Me, or is there a fair bit of Mallarmé about at the moment?
A new edition of Stéphane Mallarmé: The Poems in Verse (from Miami University Press), Ranciere's Mallarme: The Politics of the Siren (from Continuum) and Roger Pearson's Stéphane Mallarmé: "blending a biographical account of the poet’s life with a detailed analysis of his evolving poetic theory and practice" (Reaktion).
So, that batch of good stuff, and now (Continental) philosophy's most favoured young Turk, Quentin Meillassoux, has entered the fray with The Number and the Siren (Urbanomic, the good folk who brought you Nick Land's collected effusions):
A meticulous literary study, a detective story à la Edgar Allan Poe, a treasure-hunt worthy of an adventure novel - such is the register in which can be deciphered the hidden secrets of a poem like no other.
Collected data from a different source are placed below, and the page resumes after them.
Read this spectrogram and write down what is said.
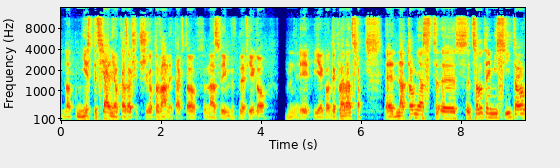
no, niespecjalnie okazał się przygotowany, tak to nazwijmy, wbrew jego, jego deklaracjom. E, natomiast e, co do tej misji, to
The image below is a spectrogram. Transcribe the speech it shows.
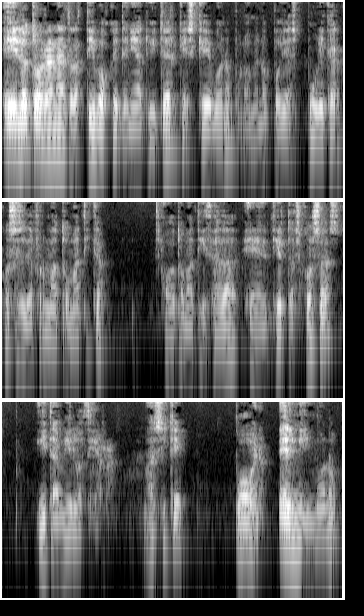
el otro gran atractivo que tenía Twitter, que es que, bueno, por lo menos podías publicar cosas de forma automática o automatizada en ciertas cosas y también lo cierra. Así que pues bueno, él mismo, ¿no?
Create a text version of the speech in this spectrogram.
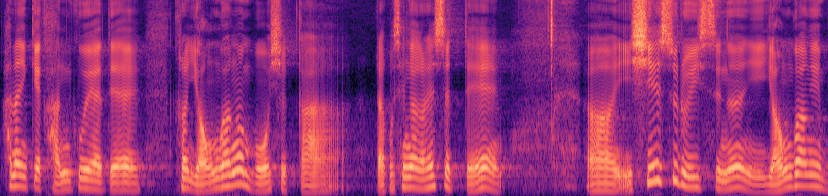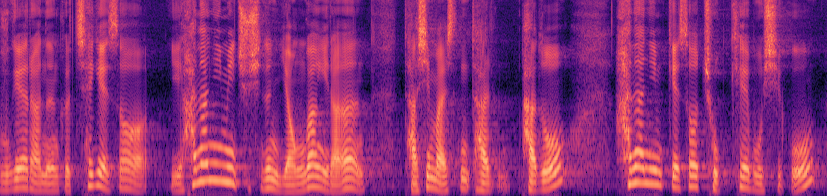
하나님께 간구해야 될 그런 영광은 무엇일까라고 생각을 했을 때, 어, 이 C.S. 루이스는 이 영광의 무게라는 그 책에서 이 하나님이 주시는 영광이란 다시 말씀 다, 봐도 하나님께서 좋게 보시고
Quentin Meillassoux, author of After Finitude, continues his philosophical interrogation of the concepts of chance, contingency, infinity and eternity through a concentrated study of Mallarmé's poem Un Coup de Dés, patiently deciphering its enigmatic meaning on the basis of a dazzlingly simple and lucid insight with regard to that 'unique Number that cannot be another'.